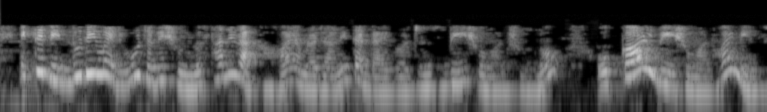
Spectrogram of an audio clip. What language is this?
Bangla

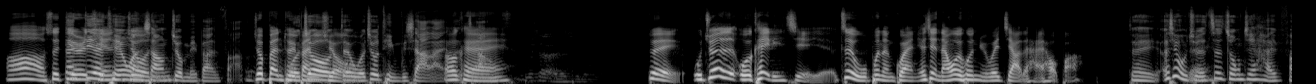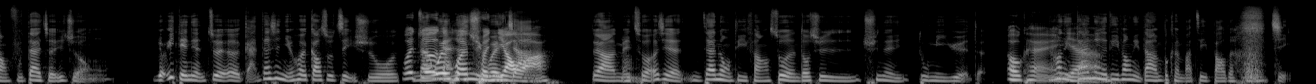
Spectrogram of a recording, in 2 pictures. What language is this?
Chinese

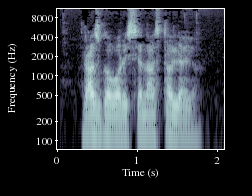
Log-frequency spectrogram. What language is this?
Serbian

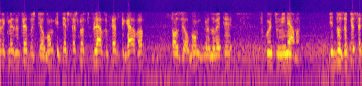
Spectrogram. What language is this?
Bulgarian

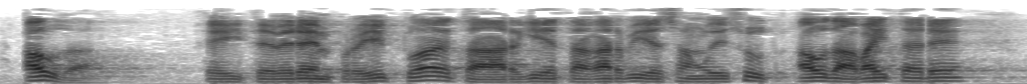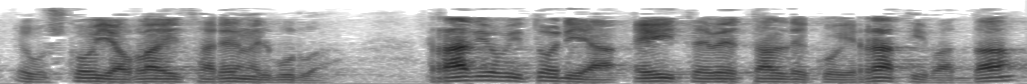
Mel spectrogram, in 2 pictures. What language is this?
Basque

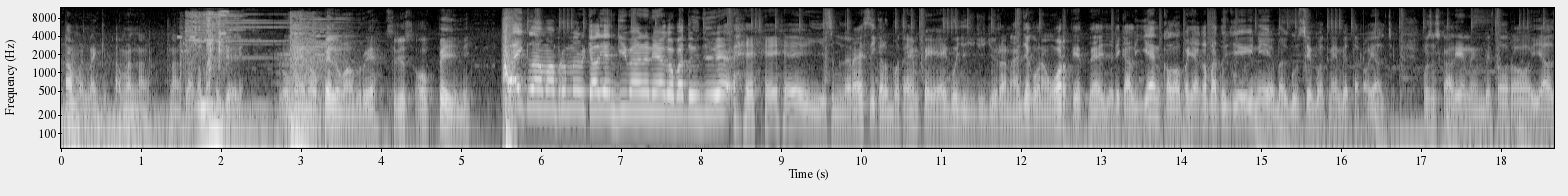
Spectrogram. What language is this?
Indonesian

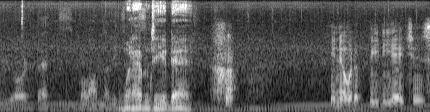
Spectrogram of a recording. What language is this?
Turkish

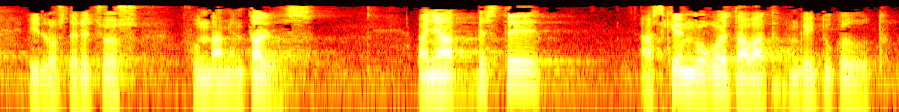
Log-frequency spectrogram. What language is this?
Basque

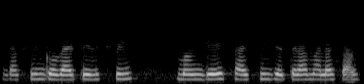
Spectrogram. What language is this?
Marathi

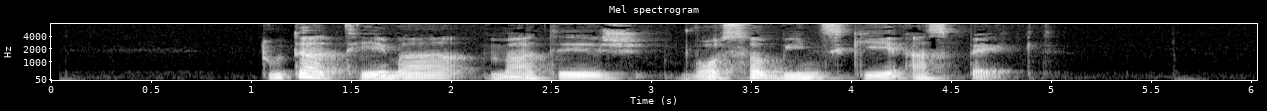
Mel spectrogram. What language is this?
Upper Sorbian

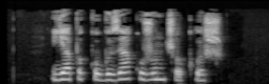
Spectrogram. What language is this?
Mari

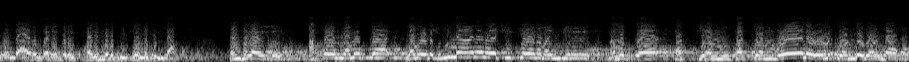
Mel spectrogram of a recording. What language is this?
Malayalam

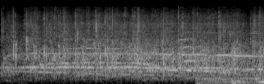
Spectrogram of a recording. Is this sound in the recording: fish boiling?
no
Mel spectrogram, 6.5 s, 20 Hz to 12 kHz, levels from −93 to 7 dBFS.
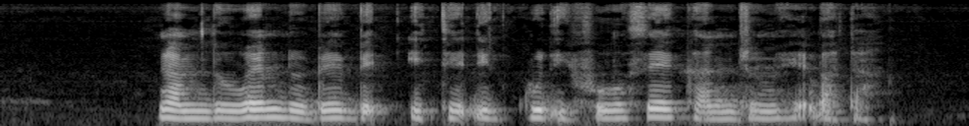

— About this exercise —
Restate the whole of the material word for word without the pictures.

— Result —
Spectrogram of an audio clip. What language is this?
Bangla

Spectrogram of a recording, in 2 pictures. What language is this?
Chinese

Log-frequency spectrogram. What language is this?
Serbian

Spectrogram. What language is this?
Bulgarian

Mel spectrogram, in 2 pictures. What language is this?
Basque

Spectrogram. What language is this?
Indonesian

Spectrogram of a recording. What language is this?
Turkish

Log-frequency spectrogram. What language is this?
Basque

Spectrogram. What language is this?
Marathi

Mel spectrogram. What language is this?
Upper Sorbian

Spectrogram. What language is this?
Mari

Mel spectrogram of a recording. What language is this?
Malayalam

Spectrogram of a recording. Is this sound in the recording: fish boiling?
no
Mel spectrogram, 6.5 s, 20 Hz to 12 kHz, levels from −93 to 7 dBFS.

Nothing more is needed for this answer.